The Government have acknowledged that there are recruitment and retention issues in the Defence Forces that must be addressed. It is a fact that members of the Permanent Defence Force are being attracted to jobs elsewhere in a buoyant labour market.

In light of the particular difficulties being faced by the Defence Sector, the Government tasked the Public Service Pay Commission to undertake a comprehensive evaluation of recruitment and retention issues in the Permanent Defence Force (PDF).

The Commission’s Report, which has been accepted by Government, contains a broad range of recommendations which will provide immediate benefits to members of the Permanent Defence Force as well as initiatives that can lead to further improvements, these include:

- a 10% increase in Military Service Allowance,

- the restoration to pre-Haddington Road levels of certain specific Defence Forces allowances,

- the return of an incentive scheme to address pilot retention issues in the Air Corps.

These measures will be implemented swiftly on confirmation of acceptance by the Permanent Defence Force representative associations.

The Report also contains a range of recommendations aimed at improving work-force planning, recruitment and conditions of service.

The Government has prepared a detailed implementation plan setting out the timelines and objectives, indicating the commitment to deliver on the Pay Commission’s recommendations. The plan also provides for an examination of core pay in the PDF and to identify further retention measures within the context of the Public Service Stability Agreement and future public sector pay negotiations. Work on implementing the plan is underway and, under my direction, is being prioritised by Civil and Military Management.

I am confident that the implementation of the PSPC’s recommendations, in tandem with pay benefits being delivered by the Public Service Stability Agreement 2018-2020, the most recent being a 1.5% increase on 1st September, will ameliorate current recruitment and retention challenges being experienced by the Permanent Defence Force.

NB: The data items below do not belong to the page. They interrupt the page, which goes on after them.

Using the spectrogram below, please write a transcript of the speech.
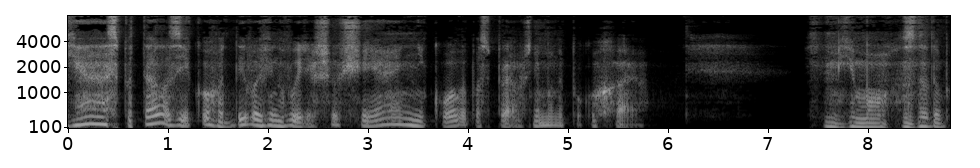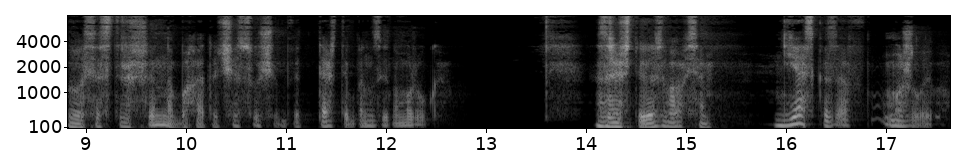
Я спитала, з якого дива він вирішив, що я ніколи по-справжньому не покохаю. Йому знадобилося страшенно багато часу, щоб відтерти бензином руки. Зрештою, звався. Я сказав, можливо.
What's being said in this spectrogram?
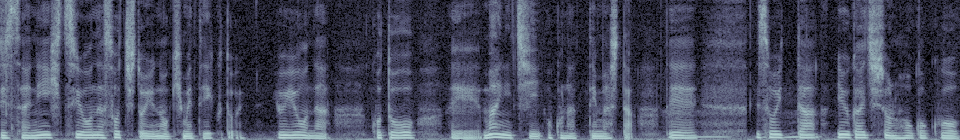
実際に必要な措置というのを決めていくというようなことを、えー、毎日行っていました。でそういった有害事象の報告を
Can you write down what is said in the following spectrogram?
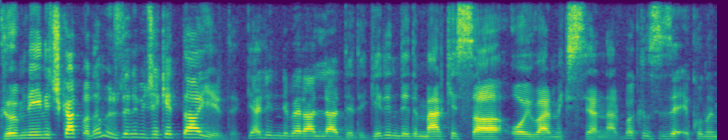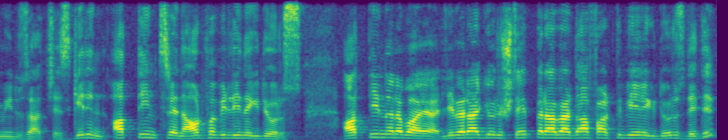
gömleğini çıkartmadı ama üzerine bir ceket daha girdi. Gelin liberaller dedi. Gelin dedi merkez sağa oy vermek isteyenler. Bakın size ekonomiyi düzelteceğiz. Gelin atlayın trene Avrupa Birliği'ne gidiyoruz. Atlayın arabaya. Liberal görüşte hep beraber daha farklı bir yere gidiyoruz dedi.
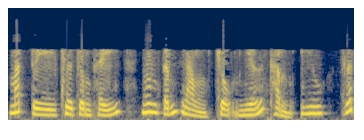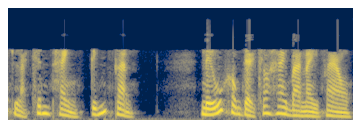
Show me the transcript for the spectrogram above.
Mắt tuy chưa trông thấy nhưng tấm lòng trộm nhớ thầm yêu rất là chân thành, kính cẩn. Nếu không để cho hai bà này vào,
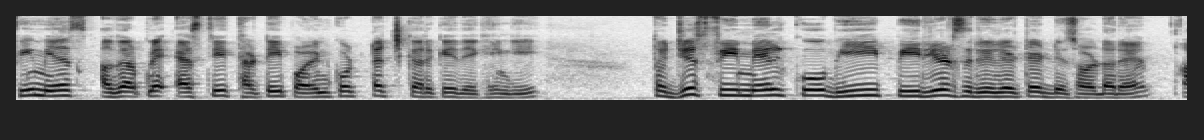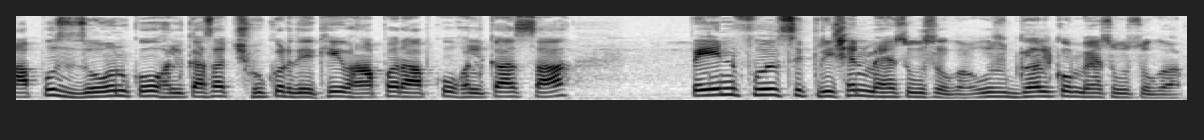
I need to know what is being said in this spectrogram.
फीमेल्स अगर अपने एस टी थर्टी पॉइंट को टच करके देखेंगी तो जिस फीमेल को भी पीरियड्स रिलेटेड डिसऑर्डर है, आप उस जोन को हल्का सा छू कर देखिए, वहाँ पर आपको हल्का सा पेनफुल सिक्रीशन महसूस होगा, उस गर्ल को महसूस होगा।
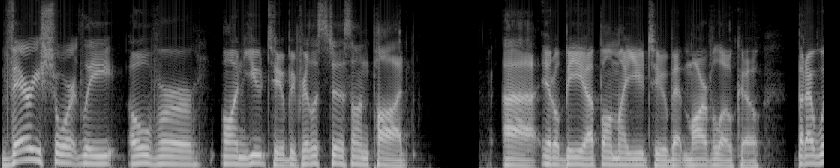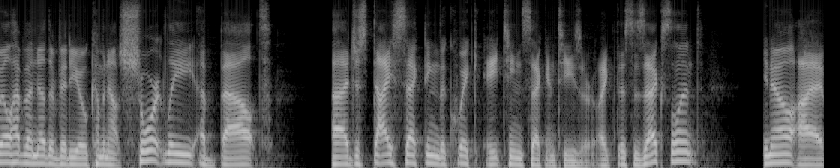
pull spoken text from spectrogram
very shortly over on YouTube. If you're listening to this on Pod, uh, it'll be up on my YouTube at Marveloco. But I will have another video coming out shortly about uh, just dissecting the quick 18 second teaser. Like, this is excellent you know, I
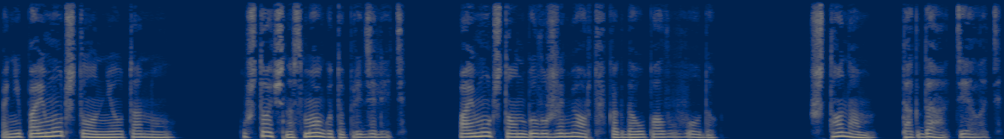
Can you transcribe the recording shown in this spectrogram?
Они поймут, что он не утонул. Уж точно смогут определить. Поймут, что он был уже мертв, когда упал в воду. Что нам тогда делать?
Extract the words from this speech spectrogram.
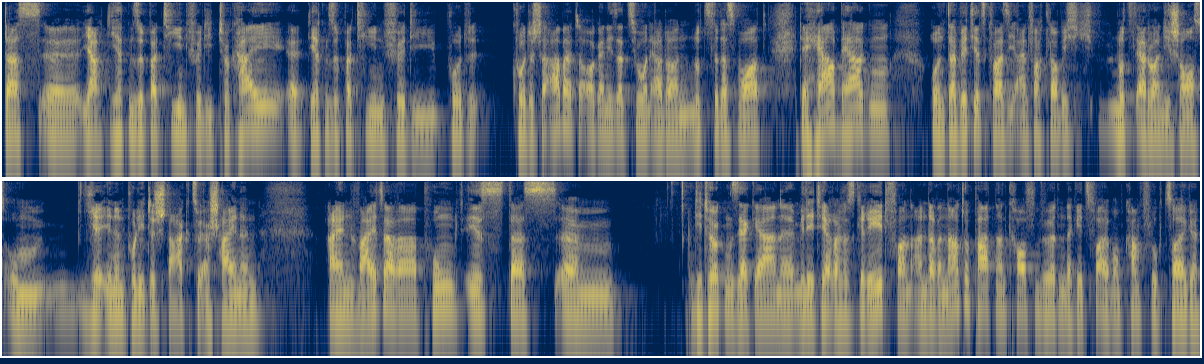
dass äh, ja die hätten Sympathien für die Türkei, äh, die hätten Sympathien für die kurdische Arbeiterorganisation. Erdogan nutzte das Wort der Herbergen und da wird jetzt quasi einfach, glaube ich, nutzt Erdogan die Chance, um hier innenpolitisch stark zu erscheinen. Ein weiterer Punkt ist, dass ähm, die Türken sehr gerne militärisches Gerät von anderen NATO-Partnern kaufen würden. Da geht es vor allem um Kampfflugzeuge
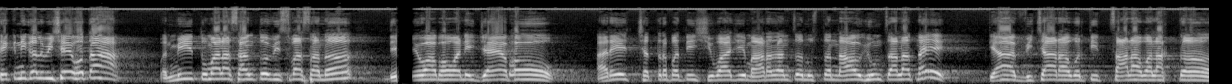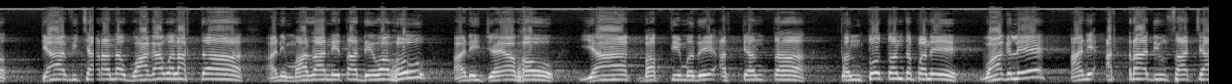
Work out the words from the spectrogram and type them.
टेक्निकल विषय होता. पण मी तुम्हाला सांगतो विश्वासानं देवाभाऊ आणि जयाभाऊ अरे छत्रपती शिवाजी महाराजांचं नुसतं नाव घेऊन चालत नाही. त्या विचारावरती चालावं लागतं. त्या विचारानं वागावं लागतं. आणि माझा नेता देवाभाऊ आणि जयाभाऊ या बाबतीमध्ये अत्यंत तंतोतंतपणे वागले आणि अठरा दिवसाच्या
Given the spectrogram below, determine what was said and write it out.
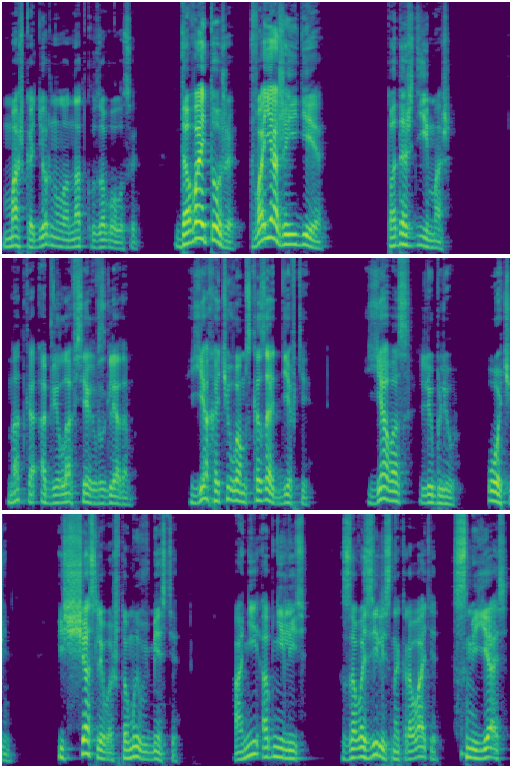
Машка дернула Надку за волосы. «Давай тоже, твоя же идея!» «Подожди, Маш!» Надка обвела всех взглядом. «Я хочу вам сказать, девки, я вас люблю. Очень. И счастлива, что мы вместе. Они обнялись, завозились на кровати, смеясь.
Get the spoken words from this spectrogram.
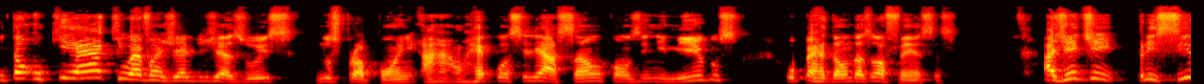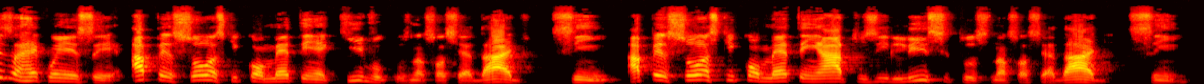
Então, o que é que o Evangelho de Jesus nos propõe? A reconciliação com os inimigos, o perdão das ofensas. A gente precisa reconhecer, há pessoas que cometem equívocos na sociedade, sim. Há pessoas que cometem atos ilícitos na sociedade, sim.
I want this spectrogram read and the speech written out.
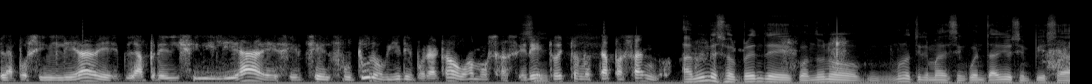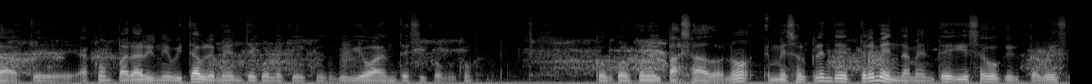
la posibilidad de la previsibilidad, de decir, che, el futuro viene por acá o vamos a hacer Sí. esto, esto no está pasando. A mí me sorprende cuando uno, uno tiene más de 50 años y empieza este, a comparar inevitablemente con lo que, que vivió antes y con, con, con- con- con el pasado, ¿no? Me sorprende tremendamente y es algo que tal vez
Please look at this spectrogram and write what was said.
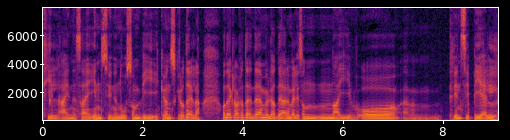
tilegne seg innsyn i noe som vi ikke ønsker å dele. Og Det er klart at det, det er mulig at det er en veldig sånn naiv og eh, prinsipiell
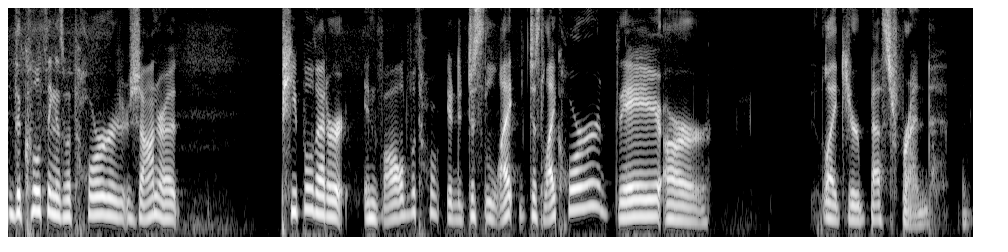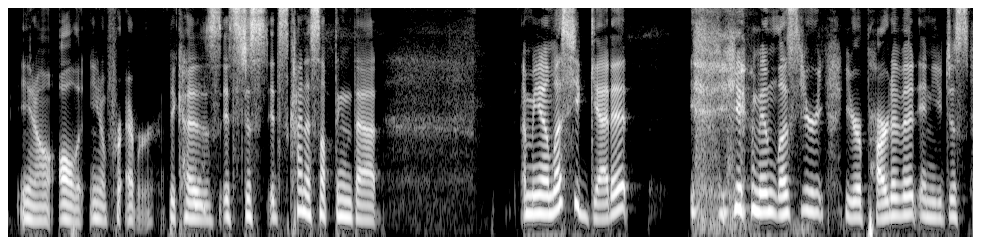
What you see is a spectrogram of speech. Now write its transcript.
the cool thing is with horror genre people that are involved with horror just like just like horror they are like your best friend you know all you know forever. Because it's just it's kind of something that i mean unless you get it I mean, unless you're you're a part of it and you just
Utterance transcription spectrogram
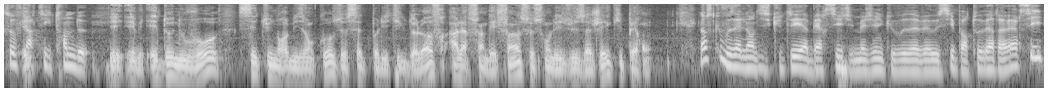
Sauf l'article 32. Et, et, et, de nouveau, c'est une remise en cause de cette politique de l'offre. À la fin des fins, ce sont les usagers qui paieront. Lorsque vous allez en discuter à Bercy, j'imagine que vous avez aussi porte ouverte à Bercy,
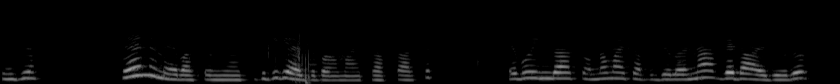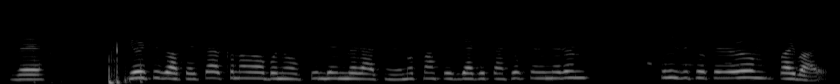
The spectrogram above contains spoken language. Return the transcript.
çünkü sevmemeye başladım yani. Sıkıcı geldi bana Minecraft artık. Ve bu yüzden sonra Minecraft videolarına veda ediyoruz. Ve görüşürüz arkadaşlar. Kanala abone olup bildirimleri açmayı unutmazsanız gerçekten çok sevinirim. Hepinizi çok seviyorum. Bay bay.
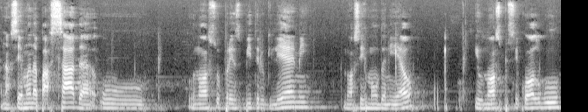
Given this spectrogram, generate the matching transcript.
na semana passada o, o nosso presbítero Guilherme, nosso irmão Daniel e o nosso psicólogo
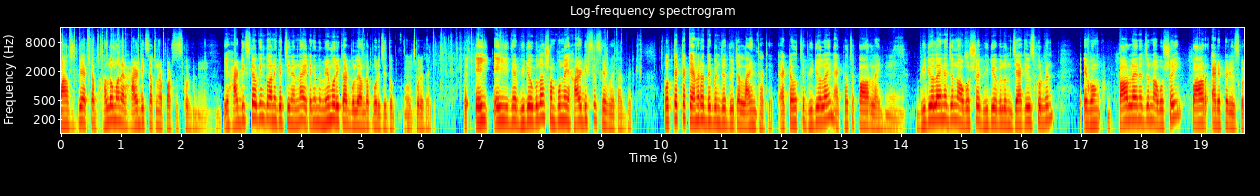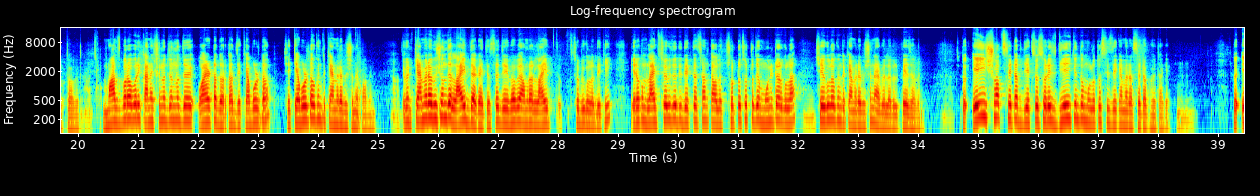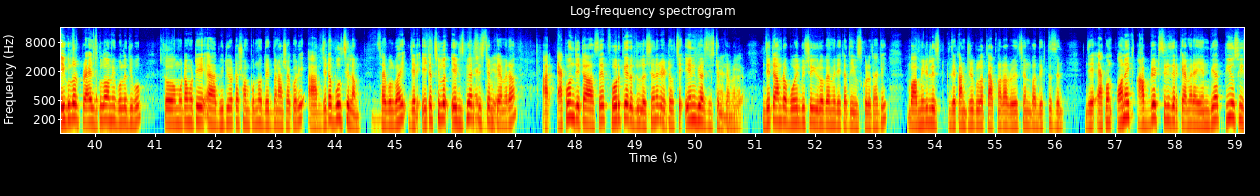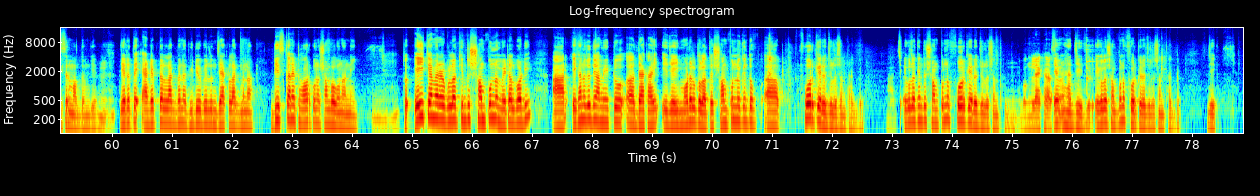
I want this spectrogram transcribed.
মাস্ট বি একটা ভালো মানের হার্ড ডিস্ক আপনারা পারচেস করবেন। এই হার্ড ডিস্কটাও কিন্তু অনেকে চিনেন না এটা কিন্তু মেমোরি কার্ড বলে আমরা পরিচিত করে থাকি। তো এই এই যে ভিডিওগুলো সম্পূর্ণ এই হার্ড ডিস্কে সেভ হয়ে থাকবে। প্রত্যেকটা ক্যামেরা দেখবেন যে দুইটা লাইন থাকে। একটা হচ্ছে ভিডিও লাইন একটা হচ্ছে পাওয়ার লাইন। ভিডিও লাইনের জন্য অবশ্যই ভিডিও বেলুন জ্যাক ইউজ করবেন এবং পাওয়ার লাইনের জন্য অবশ্যই পাওয়ার অ্যাডাপ্টার ইউজ করতে হবে। মাঝ বরাবরই কানেকশনের জন্য যে ওয়্যারটা দরকার যে কেবলটা সেই কেবলটাও কিন্তু ক্যামেরা ভিশনে পাবেন। এবং ক্যামেরা ভিশন যে লাইভ দেখাইতেছে যেভাবে আমরা লাইভ ছবিগুলো দেখি এরকম লাইভ ছবি যদি দেখতে চান তাহলে ছোট ছোট যে মনিটরগুলো সেগুলো কিন্তু ক্যামেরা ভিশনে অ্যাভেলেবেল পেয়ে যাবেন। তো এই সব সেট আপ দিয়ে অ্যাক্সেসরিজ দিয়েই কিন্তু মূলত সিসি ক্যামেরা সেট হয়ে থাকে। তো এইগুলোর প্রাইসগুলো আমি বলে দিব। তো মোটামুটি ভিডিওটা সম্পূর্ণ দেখবেন আশা করি। আর যেটা বলছিলাম সাইবুল ভাই যে এটা ছিল এক্সভিআর সিস্টেম ক্যামেরা আর এখন যেটা আছে ফোর কে রেজুলেশনের এটা হচ্ছে এনভিআর সিস্টেম ক্যামেরা যেটা আমরা বইয়ের বিশ্বে ইউরোপ আমেরিকাতে ইউজ করে থাকি। বা মিডল ইস্ট যে কান্ট্রিগুলোতে আপনারা রয়েছেন বা দেখতেছেন যে এখন অনেক আপডেট সিরিজের ক্যামেরা এনভিআর পিও সুইচের মাধ্যম দিয়ে। যেটাতে অ্যাডাপ্টার লাগবে না ভিডিও বেলুন জ্যাক লাগবে না ডিসকানেক্ট হওয়ার কোনো সম্ভাবনা নেই। তো এই ক্যামেরাগুলো কিন্তু সম্পূর্ণ মেটাল বডি আর এখানে যদি আমি একটু দেখাই এই যে এই মডেলগুলোতে সম্পূর্ণ কিন্তু ফোর কে রেজুলেশন থাকবে। আচ্ছা এগুলো কিন্তু সম্পূর্ণ ফোর কে রেজুলেশন থাকবে। এবং লেখা আছে। হ্যাঁ জি জি এগুলো সম্পূর্ণ ফোর কে রেজুলেশন থাকবে জি।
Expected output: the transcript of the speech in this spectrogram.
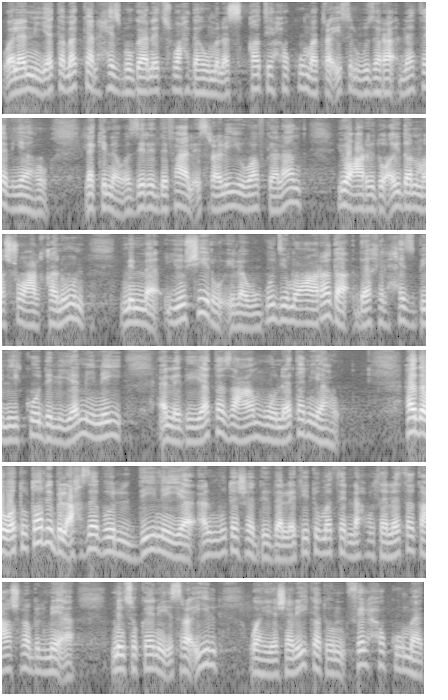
ولن يتمكن حزب جانتس وحده من اسقاط حكومة رئيس الوزراء نتنياهو. لكن وزير الدفاع الإسرائيلي يوآف جالانت يعارض أيضا مشروع القانون مما يشير إلى وجود معارضة داخل حزب ليكود اليميني الذي يتزعمه نتنياهو. هذا وتطالب الأحزاب الدينية المتشددة التي تمثل نحو 13% من سكان إسرائيل وهي شريكة في الحكومات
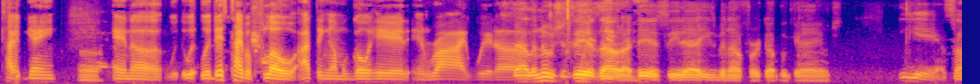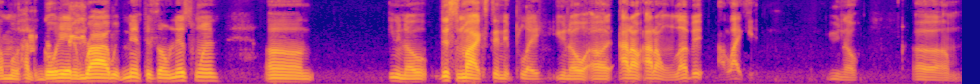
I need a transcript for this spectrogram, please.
type game. Uh, And uh, with, with this type of flow, I think I'm gonna go ahead and ride with uh, Valanciunas is out. I did see that. He's been out for a couple games. yeah. So I'm gonna have to go ahead and ride with Memphis on this one. Um, you know, this is my extended play. You know, uh, I don't I don't love it. I like it. You know, um,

These measures will build upon a range of recruitment and retention actions already in train.